## Dates

Lectures and exercise sessions will be held throughout the reading period, that is from April 18th to July 22th. We will have two weekly sessions of lectures and one exercise class.

**Lectures:**every Monday and Thursday, 15:30 - 17:00 in room 11-201**Exercise Class:**every Friday, 13:45 - 15:15 in room 48-453

## Exercises

There will be exercise sheets with problems relating to the current lecture material. We will discuss the exercise problems in weekly exercise sessions. Your tutor will be Marvin Petersen.

## Exams

There will be oral exams. *The exams will have to be in July,* so please arrange for some time to prepare directly after the reading period.

Oral exams can only be taken after successful participation in the course. This includes reaching at least a 1/e fraction of the total points on all exercise sheets.

## Lecture Notes

Slides and notes from the lectures will be available here.

## Lecture Videos

Recorded lectures are on youtube.

## Suggested Reading

The lecture is self-contained and lecture notes will be available.

Further reading (might be subject to change)

- J. Hromkovič:
**Algorithmics for Hard Problems**

ISBN: 978-3-642-07909-2, available in our library - J. Flum, M. Grohe:
**Parametrized Complexity Theory**

ISBN: 978-3-540-29952-3, available as pdf by our library - R. Niedermeier:
**Invitation to Fixed Parameter Algorithms**

ISBN: 978-0-198-56607-6, available in our library - M. Mitzenmachen, E. Upfal:
**Probability and Computing - Randomized Algorithms and Probabilistic Analysis**

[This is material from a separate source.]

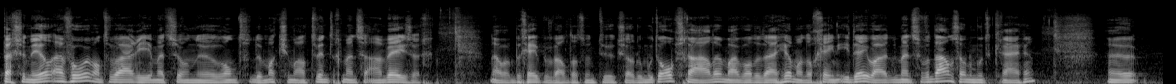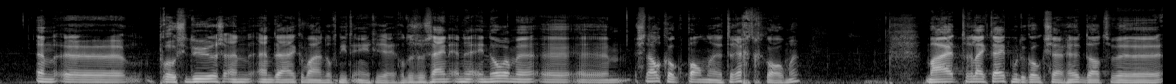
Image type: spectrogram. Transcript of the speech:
personeel ervoor, want we waren hier met zo'n rond de maximaal 20 mensen aanwezig. Nou, we begrepen wel dat we natuurlijk zouden moeten opschalen, maar we hadden daar helemaal nog geen idee waar de mensen vandaan zouden moeten krijgen. En uh, procedures en, en dergelijke waren nog niet ingeregeld. Dus we zijn in een enorme uh, snelkookpan terechtgekomen. Maar tegelijkertijd moet ik ook zeggen dat we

ISBN: 978-0-521-83540-4 - S. Arora, B. Barak:
**Computation Complexity - A Modern Approach**

ISBN: 978-0-521-42426-4, available in our library - D. Hochbaum:
**Approximation Algorithms for NP-Hard Problems**

ISBN: 978-0-534-94968-6, available in our library - V. Vazirani:
**Approximation Algorithms**

ISBN: 978-3-540-65367-7, available in our library

## Prior Iterations

# Algorithm Engineering (SS 14)

For many problems, there are several algorithms to choose from. But how to tell which is the best for your application? Rough complexity estimates can be misleading: If constants hidden by the O-class are large, an O(n) algorithm might be much slower than an O(n log n) algorithm for any reasonable size n.

In this course, we study state of the art techniques for the *analysis of algorithms* for computing precise asymptotics of costs, including constant factors. We will exercise their use on practical algorithms and data structures.

Moreover, we will take additional characteristics of modern computers into account that greatly influence actual running time:

- Memory hierarchies and
- instruction pipelines.

Finally, we use our new knowledge on the performance of an algorithm to suggest possible optimizations, whose effects we quantify again using analysis techniques. That way, you will learn to *engineer* the best possible algorithm for solving your real world problem at hand.

This is an 8 ECTS advanced-level master course with accompanying tutorials; find details in the official documents.

## Registration

In order to participate in the exercise classes, you are required to register in the OLAT system.

## Dates

Lectures and exercise sessions will be held throughout the reading period. Individual sessions will take place weekly on

**Lecture:**Mondays and Wednesdays, 10:00 - 11:30 in 48-654**Exercise Class:**Wednesdays, 15:30 - 17:15 in 48-654

first exercise class on 30.04.2014!

## Exercises

Exercises are organized by Sebastian.**Sheet 7 can be handed in until Tuesday, 10.06., 12am. as the Monday is a holiday.**

## Lecture Notes

(Due to technical problems, the first lecture was only partially recorded. Therefore, we additionally provide the notes from the last iteration.)

## Suggested Reading

Lecture notes covering all course material are available in print; ask us for it!

Apart from the lecture notes, the following text books cover parts of the course's content (and much more interesting stuff!):

- R. Sedgewick, P. Flajolet:
**An Introduction to the Analysis of Algorithms**Addison-Wesley Professional, 2nd edition, 2013 - D. Knuth:
**The Art of Computer Programming: Fundamental Algorithms**

Addison-Wesley, 3rd edition, 1997 - D. Knuth:
**The Art of Computer Programming: Searching and Sorting**

Addison-Wesley, 3rd edition, 1998 - P. Flajolet, R. Sedgewick:
**Analytic Combinatorics**

Cambridge University Press, 2009

## Previous Iterations

SS 12